There are two kinds of styles for Japanese deep-fried chicken wings dishes,
one is the simple salt and spicy black pepper flavor,
another one is the Nagoya style, which is coated with sweet soy sauce and sesame seeds.
The Nagoya-style tebasaki is crispy outside, juicy inside with utterly addictive spicy, peppery, sweet, and soy-saucy glaze.
It is the popular “Izaka-ya” (Japanese pub-restaurant) menu, you can’t stop drinking chilled beer because of strong flavor.
Here is the tip on how to eat “Tebasaki” easily.
- Rip off the alula (or thumb ).
- Hold flat/wingette and tip each with each hand, and break them down at the joint.
- Don’t hesitate to put whole flat/wingette in your mouth, and hold the meat with your teeth and pull the born!

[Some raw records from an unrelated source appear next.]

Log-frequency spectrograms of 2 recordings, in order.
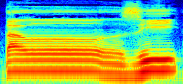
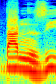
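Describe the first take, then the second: First: The n sound is hidden, nasalized and held. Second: The n sound is clear and short. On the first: The speaker calls it right. "suaranya itu kita tahan ya, kita panjangkan sejenak ... sepanjang dua harokat" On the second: The speaker calls it wrong. "Jangan kita baca tanzi tanzi jangan, tapi disamarkan"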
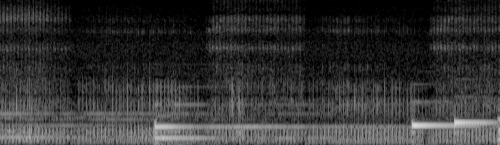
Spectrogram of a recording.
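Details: Continuous rhythmic purring of a domestic cat, a fast, even throbbing buzz, mixed with gentle sustained piano tones intended to calm anxious, ill or stressed cats.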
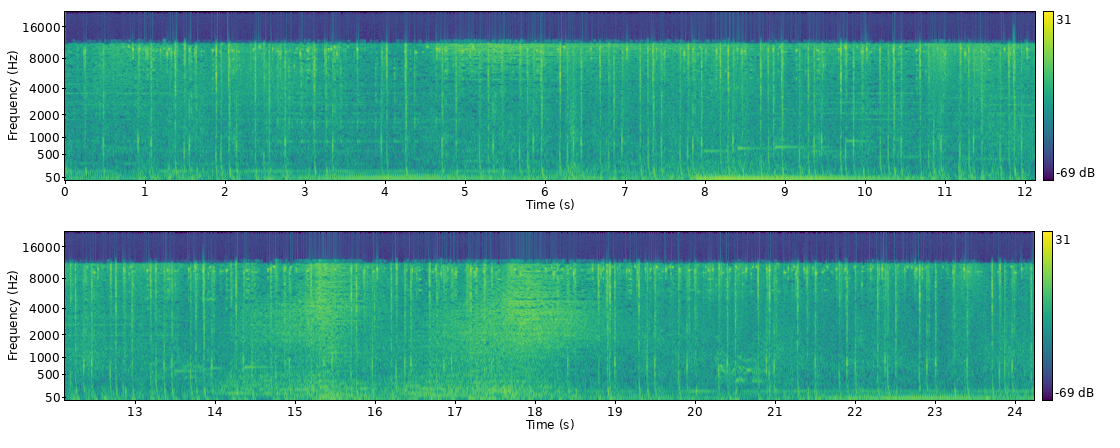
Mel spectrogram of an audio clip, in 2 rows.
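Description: Horse hooves gallop in The Witcher 3 video game, a steady rapid clip-clop beat running throughout, fairly loud and close, over a bed of game ambience and music.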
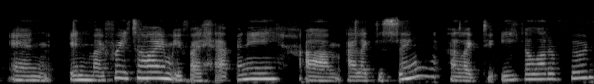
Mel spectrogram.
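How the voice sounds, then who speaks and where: Somewhat breathy and fairly high-pitched, a woman with a slight Vietnamese accent talks at a fairly slow pace with lively intonation and hardly any pauses. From Vietnam, Ho Chi Minh City. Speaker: psychology PhD student. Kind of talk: presentation.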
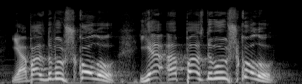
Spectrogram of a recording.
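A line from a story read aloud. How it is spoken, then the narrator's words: Shouted. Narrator (Russian): Миша кричал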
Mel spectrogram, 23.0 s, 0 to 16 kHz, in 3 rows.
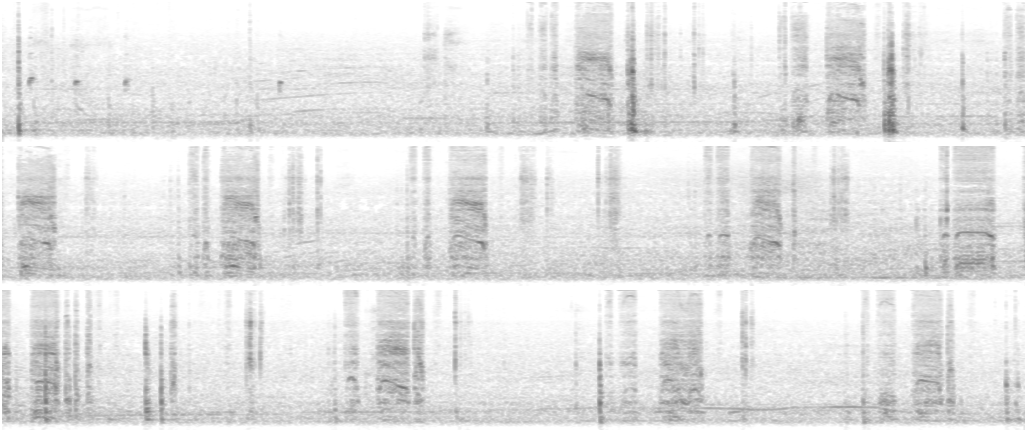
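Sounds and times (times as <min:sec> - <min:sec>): small power tool motor: 0:03.9 - 0:04.9, 0:05.8 - 0:06.8, 0:07.5 - 0:08.3, 0:09.1 - 0:09.9, 0:10.7 - 0:16.0, 0:17.9 - 0:18.6, 0:19.9 - 0:20.7, 0:21.8 - 0:22.6.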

Furaibo and Sekaino Yama-cyan
“Furaibo”(風来坊) and “Sekai no Yama chan” (世界の山ちゃん)are the top two chain restaurants for Nagoya-style Tebasaki throughout Japan.

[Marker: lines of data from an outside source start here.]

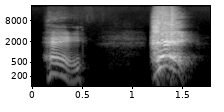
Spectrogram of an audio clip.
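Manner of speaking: very loud, high calling shout. Speaker shows how they yell in touche, demonstrating a yell. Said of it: "but I yell in touche".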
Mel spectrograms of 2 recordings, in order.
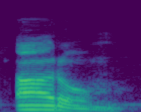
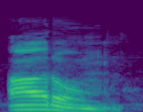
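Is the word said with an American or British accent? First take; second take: American; American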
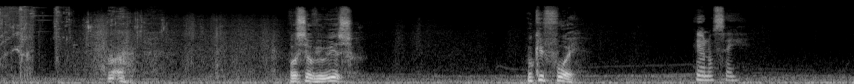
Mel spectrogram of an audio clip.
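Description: A young man speaks in a tense, shaky voice close by.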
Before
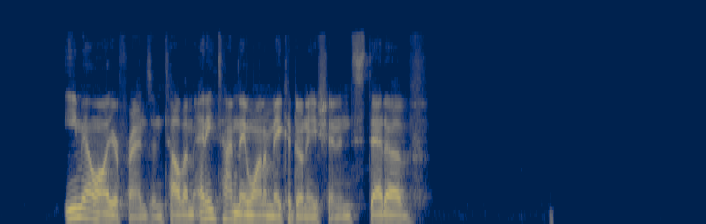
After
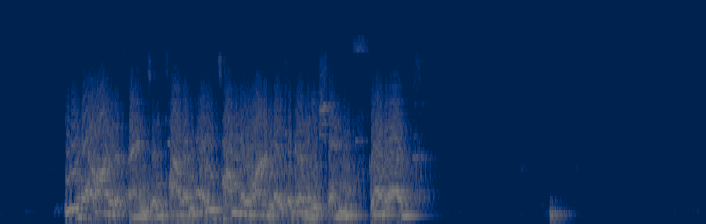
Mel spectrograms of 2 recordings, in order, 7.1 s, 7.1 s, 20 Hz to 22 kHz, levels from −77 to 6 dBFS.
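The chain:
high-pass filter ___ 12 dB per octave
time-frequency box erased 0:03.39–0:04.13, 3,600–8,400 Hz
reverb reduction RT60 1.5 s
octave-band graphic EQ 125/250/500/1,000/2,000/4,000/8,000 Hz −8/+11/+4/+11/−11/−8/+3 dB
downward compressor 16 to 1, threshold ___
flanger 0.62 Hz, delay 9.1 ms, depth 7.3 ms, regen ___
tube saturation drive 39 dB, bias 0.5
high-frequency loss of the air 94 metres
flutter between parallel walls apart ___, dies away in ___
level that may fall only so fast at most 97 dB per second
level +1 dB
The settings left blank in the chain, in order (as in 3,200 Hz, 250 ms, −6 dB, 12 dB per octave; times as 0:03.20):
66 Hz, −17 dBFS, −8%, 8 metres, 0.41 s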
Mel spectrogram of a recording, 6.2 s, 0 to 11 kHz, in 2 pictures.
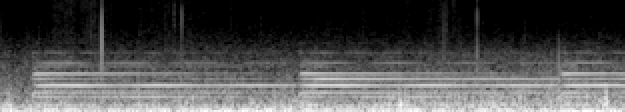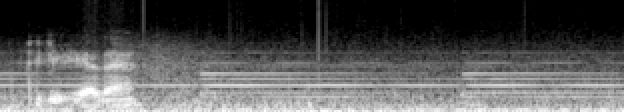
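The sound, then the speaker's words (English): A clock's bells toll midnight in slow, evenly spaced strikes, each ringing tone lingering into the next, while a voice briefly speaks partway through. “It's 12 o'clock. It's midnight. Look at the clock.”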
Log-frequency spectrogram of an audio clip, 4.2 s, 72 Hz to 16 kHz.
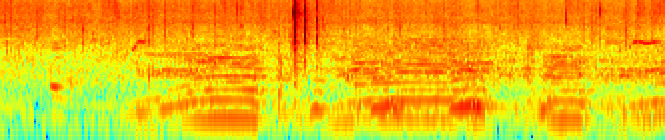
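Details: Angus and Black Baldy weaner cattle at a sale in Casino, 12 March 2021, several overlapping calls: drawn-out harmonic moos rising and falling, one caller following another, with a sharp clatter near the middle and faint yard noise.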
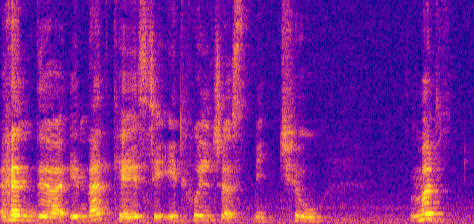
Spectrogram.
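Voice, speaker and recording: A woman speaks very slowly in a French accent. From France. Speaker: feng shui and color consultant. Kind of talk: talk to camera.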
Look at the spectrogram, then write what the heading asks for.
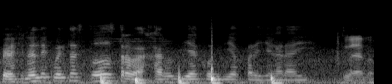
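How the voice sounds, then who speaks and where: Against noticeable background noise, a man with a Mexico City accent speaks at a moderate pace with lively intonation. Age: 20s. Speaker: industrial engineer. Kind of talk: casual chat.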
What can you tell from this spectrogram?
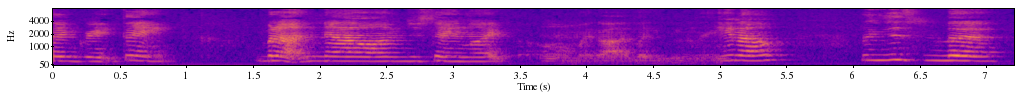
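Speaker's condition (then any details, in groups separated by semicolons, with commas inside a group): Cerebral palsy; baclofen pump for spasms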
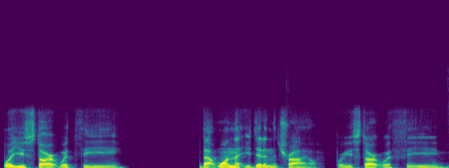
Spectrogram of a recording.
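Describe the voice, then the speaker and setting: A man co-hosting a casual podcast chat, rambling through his story with pauses and restarts. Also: fairly low pitch, fairly even intonation, muffled recording. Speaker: podcast co-host.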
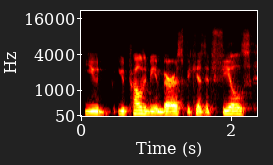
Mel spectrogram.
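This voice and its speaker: A man co-hosting a casual spiritual podcast, talking in a halting way with many fillers and restarts. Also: lowish voice, steady tone, a little mellow. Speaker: podcast co-host.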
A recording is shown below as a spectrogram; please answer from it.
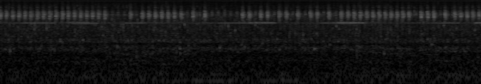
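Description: A grasshopper makes dense, high, buzzy chirps in quick rhythmic bursts, several each second. A faint steady whine runs behind the pulsing.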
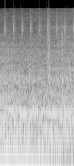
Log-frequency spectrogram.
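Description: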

It might be interesting to compare each tebasaki while you are in Nagoya.
“Miso Katsu” (味噌カツ) is the pork cutlet with thick Miso-based sauce instead of Tonkatsu sauce, which is the essential dish for people in Nagoya.
You don’t see any restaurants where don’t serve pork cutlet without thick miso sauce in Nagoya region.
This unique sauce is based on “Hacho Miso“, and each restaurant has its own secret recipe for it.
“Hacho Miso”…the local rich, strong, and salty red miso in the Cyobu (Central of Japan) region.
“Katsu”…Japanese traditional comfort dish. Deep-fried, Panko-breaded pork, beef, chicken and seafood. Outside of the Chubu region, eat with thick Worcestershire-based sweet and fruity sauce.
People in the Chubu region, Aichi, Gifu, and Mie prefectures, loves “Hatcyo miso” flavor so that especially people in the Nagoya area add the miso in anything such as “Miso cutlet”, “Miso nikomi udon“, “Miso soup” and even sweets!
Do you want to make Nagoya style Miso sauce at home???
Here is my recipe.
“Yaba ton”(矢場とん) is the countrywide (even one in Thailand ) restaurant for “Miso Katsu”.
The pork cutlet is not thick, not thin, and HUGE! (called “Waraji-katu”)
The miso sauce is not thick, and almost looks dipped in the sauce.
You don’t like the strong taste?
Once you bite piece, the additional rich flavor is filled your mouth.
“Ogura toast”(小倉トースト)…my favorite combination for the piece of thick Syokupantoast which is “Ogara” and “butter”, “sweet” and “salty”. Very Yummy.
“An ( Anko)”…Sweet red bean (azuki bean) paste. To make “An (Anko)”paste, boil (simmer) red beans gently and sweeten them. “Koshi-An” is the completely get rod of skins, mashed and strained red beans paste, on the other hand, “Tsubu an”is the unmashed and chunky red beans paste.
“Ogura”…The official name is “Ogura-an”, which is the type of “An (Anko)”. “Ogura An” is the mix of “Koshian” and boiled high-grade red beans (Daiangon azuki) with sugar syrup.
“Syokupan”…A Japanese syokupan bread is usually white and much fluffier than bread overseas.
“Ogura toast” is invented in the Kissa-ten (not excited anymore ) in Nagoya long time ago, and has still been loved especially in the Chubu region.
You can get “Ogura toast” in most of Kissa-ten ( Japanese coffee shop) or sometimes there is an additional option ‘”Ogura-an” during “morning set” service time.
You can see three different types of “Ogura toast” if you hop Kissa-ten around in Nagoya.
- “Ogura An” is already on the toast
- “Ogura An” is served in a small bowl
- “Ogura An” is sandwiched
Kissaten in Nagoya for Ogura-toast
“Konparu” (コンパル) is the one of popular coffee and sandwich shop for a long time in Nagoya. Actually, the signature menu is the “Breaded fried shrimp sandwich”, however, “Ogura toast” is also very popular.
“Kissa Riyon” is also the iconic coffee shop in Nagoya for a long time, where is famous the complimentary service for a whole day.
Even though Nagoya is a compact city, there are many unique local foods you can’t count, and these are still very popular among Japanese people.
In other words, people visit Nagoya to eat “Nagoya-meshi” as an attraction.
Nagoya is actually very easy to access from east and west because of the city located in the central of Japan.
If you are planning to purchase “Japan Rail Pass“, you just get off Nagoya station on the way to Tokyo, or Kyoto and Osaka.